“Anyone can wear the mask. You can wear the mask. If you didn’t know that before I hope you do now.” - Miles Morales (Spider-Man Loves You)
Marvel films are films about comic book characters; this film is a comic book that moves. It’s clearly well thought out with as much attention to detail as an artist would. Every frame feels like a lot of hard work went into it to the point where it seems like they were all hand drawn and that’s because it was... sort of.
The overall visuals are a blend of hand drawn animation and some CGI to lend itself towards this comic book style.
"They used drawing techniques like wavy lines and smeared colors to indicate motion. In some cases, they purposely slowed down frames, replicating the slight delay typical of stop-motion and anime."
"They limited their color palette and used an inker’s technique called half-toning, in which dots and patterns of color in different sizes convey shade and light."
"Visual effects supervisor Danny Dimian says that if you pause the movie at any frame you’ll see a complete, illustrated comic-book panel" which was the intended goal - Popular Mechanics
Altogether it creates the distinct creative look and style brought to us by talented artists such as Jack Kirby and their techniques like his iconic 'Kirby Dots'. The animation team have captured the life force from the comic book pages that depicted a living breathing world and transferred it 1:1 to the screen.
Speaking of bringing things to life, I also need to give a shout out to the music in this film.
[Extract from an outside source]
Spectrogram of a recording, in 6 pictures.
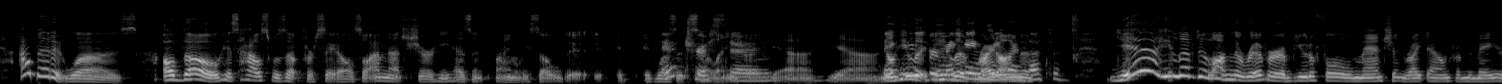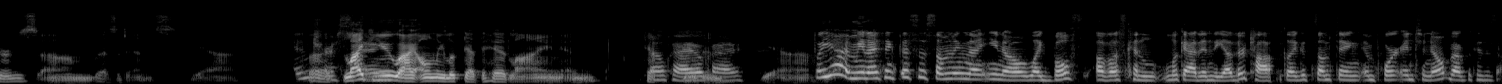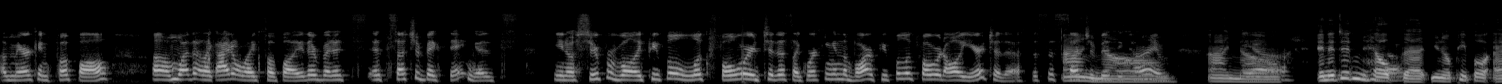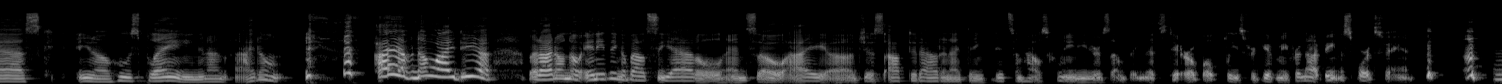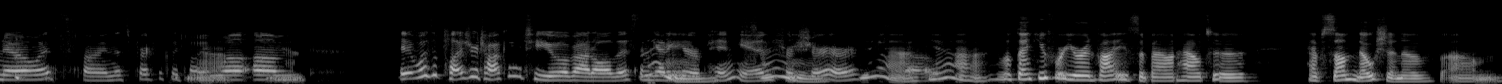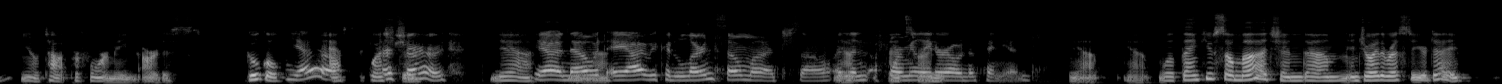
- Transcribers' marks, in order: other background noise; chuckle; laugh; chuckle
- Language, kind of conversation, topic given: English, unstructured, What recent news story has caught your attention the most?
- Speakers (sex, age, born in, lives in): female, 35-39, United States, United States; female, 60-64, United States, United States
Music is one of those things that's hard to describe, but what I'll say is that it certainly fulfills its purpose of helping create and cement memorable moments. From a selection of talented artists like Post Malone, Juice WRLD, and Vince Staples, to Daniel Pemberton’s own score, Spider-Verse's music fits every moment perfectly and drives it home in an amazing and brilliant way that brings the film together.
Now I think I've done enough preaching to you so I'll let the rest speak for itself:
This is my favourite scene from the film. The track What’s Up Danger (Blackway, Black Caviar) combined with Pemberton’s score is incredible and really brings the montage together.
Spider-Man: Into the Spider-Verse is a story for everyone.
I could go on all day about the different components that make Spider-Verse clearly resonate with me, however I'll spare you from more of my babbling and get to the point about explaining why it had such an impact on me. It's simply because I'm not surprised a lot these days. I go in knowing how I’m going to feel and expecting that I will probably like it, not even including the fact that I am aware of everything that is going to happen due to the promo trailers that are put on blast everywhere. I’ve slowly come to realise that the films that made a suitable impression on me like Rise of the Planet of the Apes (2011), unknown creatives (at the time) such as Neil Blomkamp, and studios including Disney Pixar are the ones I thought little of or had no preconceived notions. Spider-Verse took me by surprise and woke me up to the increased standards in animation for film. It made me feel things I didn’t expect and I connected with literally everything about the film. This review is to show my appreciation for cinema in general and to say thanks to all the producers, animators, artists, actors, Sony Pictures Animation for taking a chance on it, and of course thank you Stan Lee.